Maybe $50 but you might check with Jeff “Gnome” Hatton of Gnomish Rod Works  Paonia, CO e-mail
He knows rods before 1930 a whole lot more than me.
He has written a great book "Rod Crafting A Full-Color Pictorial & Written History from 1843-1960 " which I own and has allot of wooden rods in it and he knows these really old rods pretty well.  If you contact him tell him Mac from Denver sent you.  


Please provide feedback, nominations are appreciated.

---------- FOLLOW-UP ----------


Thank you very much for the detailed answer.  The serial number is definitely E9259, with no other digits.  It is engraved both on the buttcap and the reel seat.  I assumed it was a saltwater rod because it is heavy weight, had a saltwater reel on it, and the Santa Monica Rod and Reel Club, based on what little I could find out about them, were focused on big game saltwater fishing.  None of this probably makes much difference, if in deed, there isn't much value in the rod.  

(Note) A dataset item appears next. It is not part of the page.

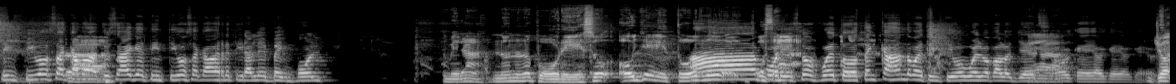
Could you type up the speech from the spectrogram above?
Tintivo se acaba, tú sabes que Tintivo se acaba de retirarle el béisbol Mira, no, no, no, por eso, oye, todo. Ah, por eso fue, todo está encajando para que Tintivo vuelva para los Jets. ok, ok, ok. Yo,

I used to do a lot of furniture refinishing back in my younger days.  Once in awhile I would find a nice piece where the varnish had gotten old, but otherwise, the piece was in good shape.  I'd take a piece of fine steel wool and lightly go over it with the appropriate solvent.  This would take the cracks out of the finish.  Then I would let it dry, then oil it.  This method was much easier than stripping down to bare wood, and maintained the color, albeit a little lighter, of the original finish.  Do you think this method would work on a rod?


I would not do that or even consider it. I have done furniture too and know what you mean. I think you would not be able to remove finish from wraps and maintain the wraps. But if you try let me know how it went.
Use cotton sticks and try to maintain all lettering and decals.
I agree with you evaluation , it is probably a sea or boat rod.
check out how to dip a rod on my website:
specifically :

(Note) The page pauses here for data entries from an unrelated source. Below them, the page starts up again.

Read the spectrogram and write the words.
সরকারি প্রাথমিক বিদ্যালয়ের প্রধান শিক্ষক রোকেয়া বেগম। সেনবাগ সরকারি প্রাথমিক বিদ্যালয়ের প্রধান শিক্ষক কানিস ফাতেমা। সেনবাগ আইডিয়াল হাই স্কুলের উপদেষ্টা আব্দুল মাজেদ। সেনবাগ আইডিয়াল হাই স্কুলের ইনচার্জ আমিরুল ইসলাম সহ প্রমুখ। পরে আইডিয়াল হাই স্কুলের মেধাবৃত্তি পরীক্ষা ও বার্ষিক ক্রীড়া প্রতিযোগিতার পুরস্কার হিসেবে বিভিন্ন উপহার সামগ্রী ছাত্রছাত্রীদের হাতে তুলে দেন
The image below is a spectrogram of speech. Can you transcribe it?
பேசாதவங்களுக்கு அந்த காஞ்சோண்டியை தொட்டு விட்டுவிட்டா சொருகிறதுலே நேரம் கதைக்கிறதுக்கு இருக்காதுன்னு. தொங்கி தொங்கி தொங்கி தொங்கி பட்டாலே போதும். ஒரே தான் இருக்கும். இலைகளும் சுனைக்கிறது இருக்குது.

Please provide feedback, nominations are appreciated.


All Answers

Answers by Expert:

Ask Experts


Rich Mac McGaughey


I can answer questions on graphite fly rod building and bamboo rod restoration and making. I can guide people to restorers . I can guide people to rod building components on the internet as well as catalog. I can help them identify and value their bamboo fly rods with a picture .

If you are asking for the id of an old rod

please give a complete description send pictures especially labels or logos with detailed thorough description** to me and a complete including as much the following as you can: Is it? fly or casting rod ? Reel seat is below or above the cork handle ? Check metal for id and patents ? What is it made of; bamboo ( flat sided) fiberglass or graphite ( round)? Weight in oz? What is the diameter of the rod above the cork? Where was it purchased ? What type of metal nickel-silver, tin, or chrome platted brass? A complete description of any logos or labels. Length of rod per section and number of sections. Total rod length.

Please read the following if the rod has either of the following two labels

Montague or H-I (Horrocks-Ibbotson).

They are looked down upon by the collecting community and often they are justified. They were mass produced , rather heavy and very slow. They are not going to resale for very much.

Two books are available at larger libraries to get history and or value:
Antique & Collectable Fishing Rods: Identification & Value Guide Homel, Dan. 1997
Bamboo Rod Restoration Handbook -Michael Sinclair

Commission Sales

Because of my knowledge I can help you sell and get a good price for your vintage bamboo fly rod. email email Mac


I have been restoring bamboo fly rods for 15 years and making graphite for 17 .

website = click home page

**example of a thorough description of a label: The Shakespeare decal is olive green ovals with gold foil banner bearing the word "Shakespeare" in script. The remainder of the of the lettering is block style reading on top Honor Built and on the bottom of oval , Made in USA. The writing is away from the grip.

©2017 All rights reserved.